Boris Johnson announced a new three-tier lockdown system for England on Monday in his latest attempt to control the virus.
The new system will bring in three categories with different levels of restrictions.
“Very high risk” means pubs, bars, gyms and casinos must shut, while in “high risk” areas indoor mixing between households is banned. “Medium risk” places stay under current national restrictions.
And there’s a fourth tier in preparation of “very high risk plus” for when the figures worsen, as they surely will, in some areas.
Regions will be shunted from one tier to another based on little or no evidence.
The government is not “following the science” as it often claims. Three weeks ago the Sage committee of experts warned of a “very large epidemic with catastrophic consequences”.
Johnson and his cabinet did not implement the measures they advised.
And shutting pubs won’t work when there’s no action in universities, schools and many workplaces.
Infections will spiral if students remain crammed into cramped accommodation and universities resist online teaching.
Schools need more funds and more staff. Workers need stronger rights to refuse unsafe conditions.
You can’t have an effective health strategy that works without also transforming the support package for workers and unemployed people.
Instead of cutting back on the furlough scheme, it should be extended.
How will soaring joblessness, increased poverty and evictions help curb coronavirus?
How will workers with symptoms of the virus feel confident to stay away from work when they can’t afford to survive on the less than £100 a week sick benefit?
The new restrictions follow weeks of measures that have utterly failed to keep infection rates low.
Many working class people are rightly furious.
For more than six months the Tories have ruined every chance they’ve had at managing coronavirus.
They locked down too late, allowed the virus to kill over 18,000 people in care homes and left the NHS without crucial equipment and staff.

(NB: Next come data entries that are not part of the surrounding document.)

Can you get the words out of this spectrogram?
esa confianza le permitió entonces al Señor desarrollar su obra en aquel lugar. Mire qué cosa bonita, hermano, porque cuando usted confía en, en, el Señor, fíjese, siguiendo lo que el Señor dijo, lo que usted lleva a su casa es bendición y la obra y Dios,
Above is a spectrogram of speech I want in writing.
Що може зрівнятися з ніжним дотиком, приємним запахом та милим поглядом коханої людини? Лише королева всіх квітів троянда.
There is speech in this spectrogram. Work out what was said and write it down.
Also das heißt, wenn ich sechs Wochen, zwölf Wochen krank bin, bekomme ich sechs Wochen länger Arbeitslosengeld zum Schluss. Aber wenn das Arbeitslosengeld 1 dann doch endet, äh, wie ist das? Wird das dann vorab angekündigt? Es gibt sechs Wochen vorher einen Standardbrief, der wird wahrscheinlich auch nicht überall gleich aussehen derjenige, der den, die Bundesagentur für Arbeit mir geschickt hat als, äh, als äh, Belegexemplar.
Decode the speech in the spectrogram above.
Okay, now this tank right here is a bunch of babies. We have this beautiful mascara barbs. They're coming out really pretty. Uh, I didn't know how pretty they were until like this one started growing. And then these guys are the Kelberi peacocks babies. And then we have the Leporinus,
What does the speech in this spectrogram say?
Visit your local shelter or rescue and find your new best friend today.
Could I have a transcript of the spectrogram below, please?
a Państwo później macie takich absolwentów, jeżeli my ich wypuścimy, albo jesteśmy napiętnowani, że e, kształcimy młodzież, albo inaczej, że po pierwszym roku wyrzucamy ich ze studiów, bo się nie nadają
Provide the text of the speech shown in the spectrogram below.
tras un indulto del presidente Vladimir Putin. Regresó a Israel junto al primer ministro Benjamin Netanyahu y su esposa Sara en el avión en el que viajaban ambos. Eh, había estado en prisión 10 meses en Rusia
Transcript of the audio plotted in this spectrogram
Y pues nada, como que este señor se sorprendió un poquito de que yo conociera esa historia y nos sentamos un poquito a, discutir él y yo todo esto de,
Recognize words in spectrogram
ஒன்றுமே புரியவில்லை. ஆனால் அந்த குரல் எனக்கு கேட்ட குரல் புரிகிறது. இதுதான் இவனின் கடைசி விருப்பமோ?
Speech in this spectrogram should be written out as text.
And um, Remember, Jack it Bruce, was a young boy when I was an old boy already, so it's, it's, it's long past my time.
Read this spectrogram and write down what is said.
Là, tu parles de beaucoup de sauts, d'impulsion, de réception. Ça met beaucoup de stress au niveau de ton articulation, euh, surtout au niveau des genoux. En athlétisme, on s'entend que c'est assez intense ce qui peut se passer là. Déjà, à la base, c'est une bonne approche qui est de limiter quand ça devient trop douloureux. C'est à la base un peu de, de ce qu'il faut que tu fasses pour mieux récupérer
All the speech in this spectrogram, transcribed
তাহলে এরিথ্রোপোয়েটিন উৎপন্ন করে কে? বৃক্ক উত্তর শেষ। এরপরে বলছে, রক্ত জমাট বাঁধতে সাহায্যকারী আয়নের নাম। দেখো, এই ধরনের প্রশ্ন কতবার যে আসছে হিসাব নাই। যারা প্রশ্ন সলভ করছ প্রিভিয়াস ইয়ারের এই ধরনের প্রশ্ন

They wasted the summer urging people to get back to work and lifting restrictions when they should have been preparing for the next wave.

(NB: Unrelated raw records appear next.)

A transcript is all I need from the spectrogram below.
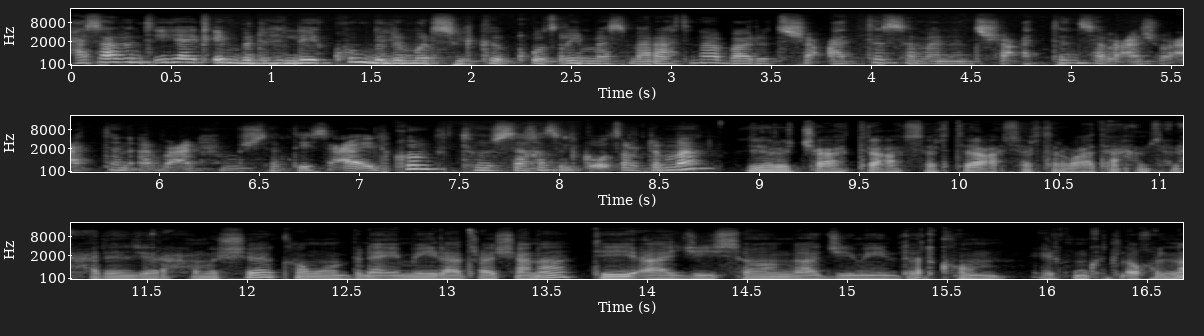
ሓሳብን ጥያቄን ብድህሌኩም ብልሙድ ስልኪ ቁጽሪ መስመራትና ባዶ ትሽዓተ ሰማንያን ትሽዓተን ሰብዓን ሸውዓተን ኣርባዓን ሓሙሽተን ቴስዓ ኢልኩም ተወሳኺ ስልኪ ቁጽሪ ድማ። ዜሮ ትሽዓተ ዓሰርተ ዓሰርተ ኣርባዕተ ሓምሳን ሓደን ዜሮ ሓሙሽተ ከምኡ ውን ብናይ ኢመይል ኣድራሻና TIGsong@gmail.com ኢልኩም ክትልእኹልና።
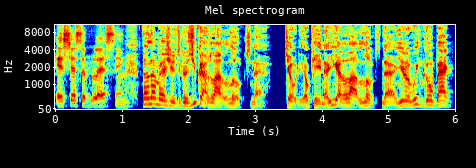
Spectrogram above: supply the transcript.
it's just a blessing. Now let me ask you because you got a lot of looks now. Jody. Okay, now you got a lot of looks now. You know, we can go back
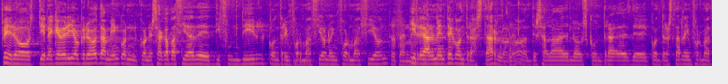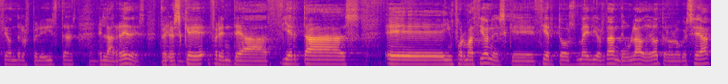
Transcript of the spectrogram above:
Pero tiene que ver, yo creo, también con, con esa capacidad de difundir contrainformación o información Totalmente. y realmente contrastarlo, ¿no? Antes hablaba de, los contra- de contrastar la información de los periodistas en las redes, pero es que frente a ciertas eh, informaciones que ciertos medios dan de un lado, de otro, o lo que sea,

Test and trace is a privatised mess. Figures from last week showed that in England it had suffered its worst ever week for the proportion of contacts it manages to successfully track down.

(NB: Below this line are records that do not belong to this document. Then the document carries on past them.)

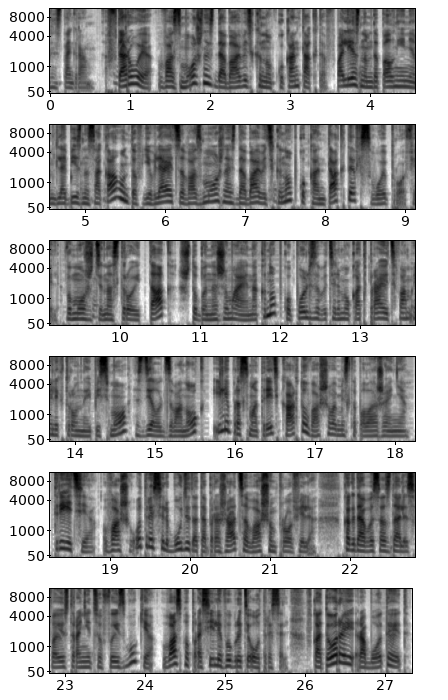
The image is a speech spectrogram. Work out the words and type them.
в Instagram. Второе. Возможность добавить кнопку контактов. Полезным дополнением для бизнес-аккаунтов является возможность добавить кнопку «Контакты» в свой профиль. Вы можете настроить так, чтобы, нажимая на кнопку, пользователь мог отправить вам электронное письмо, сделать звонок или просмотреть карту вашего местоположения. Третье. Ваша отрасль будет отображаться в вашем профиле. Когда вы создали свою страницу в Фейсбуке, вас попросили выбрать отрасль, в которой работает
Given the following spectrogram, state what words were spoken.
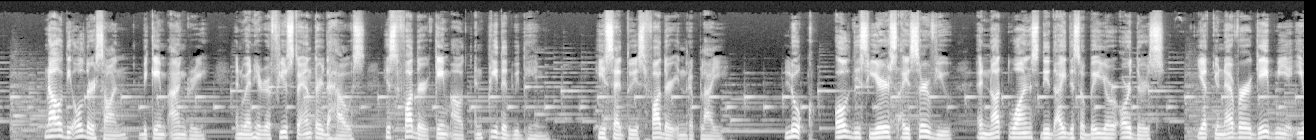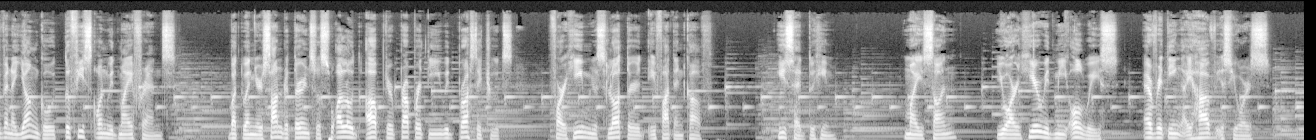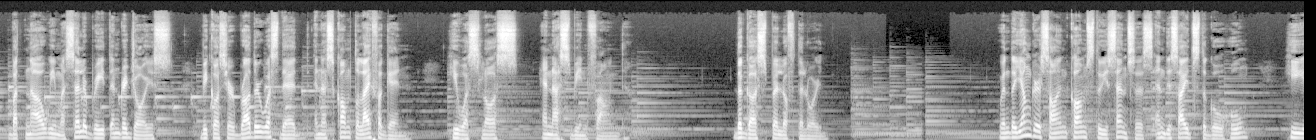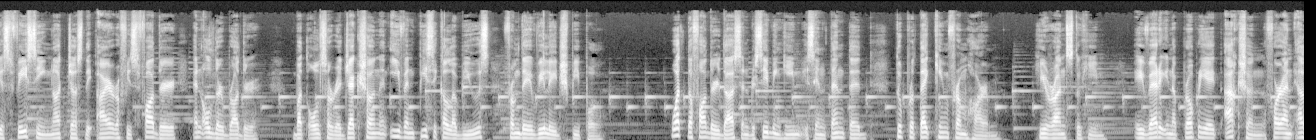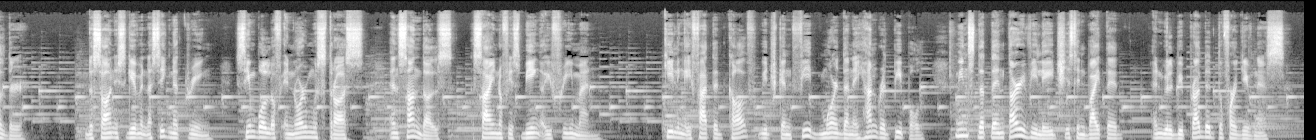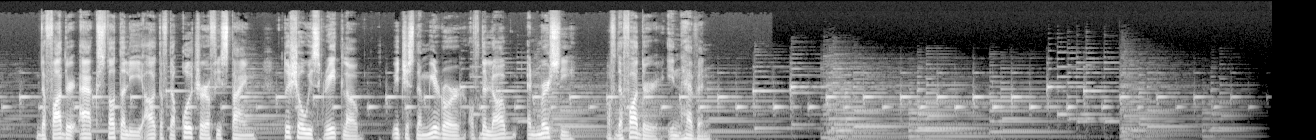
Now the older son became angry, and when he refused to enter the house, his father came out and pleaded with him. He said to his father in reply, Look, all these years I serve you, and not once did I disobey your orders, yet you never gave me even a young goat to feast on with my friends. But when your son returns you swallowed up your property with prostitutes, for him you slaughtered a fattened calf. He said to him, My son, you are here with me always. Everything I have is yours. But now we must celebrate and rejoice, because your brother was dead and has come to life again. He was lost and has been found. The Gospel of the Lord. When the younger son comes to his senses and decides to go home, he is facing not just the ire of his father and older brother, but also rejection and even physical abuse from the village people. What the father does in receiving him is intended to protect him from harm. He runs to him, a very inappropriate action for an elder. The son is given a signet ring, symbol of enormous trust, and sandals, sign of his being a free man killing a fatted calf which can feed more than a hundred people means that the entire village is invited and will be prodded to forgiveness. The father acts totally out of the culture of his time to show his great love, which is the mirror of the love and mercy of the Father in heaven.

Last weekend the number of coronavirus admissions to hospitals rose to a higher level than they were in March, when the nationwide lockdown was announced.
Johnson stressed, “This package depends on public support.”
For any sort of lockdown to be successful it must put health and workers first. But this clashes with the Tories’ unrelenting prioritisation of profit.
The Tories cannot be trusted with our lives.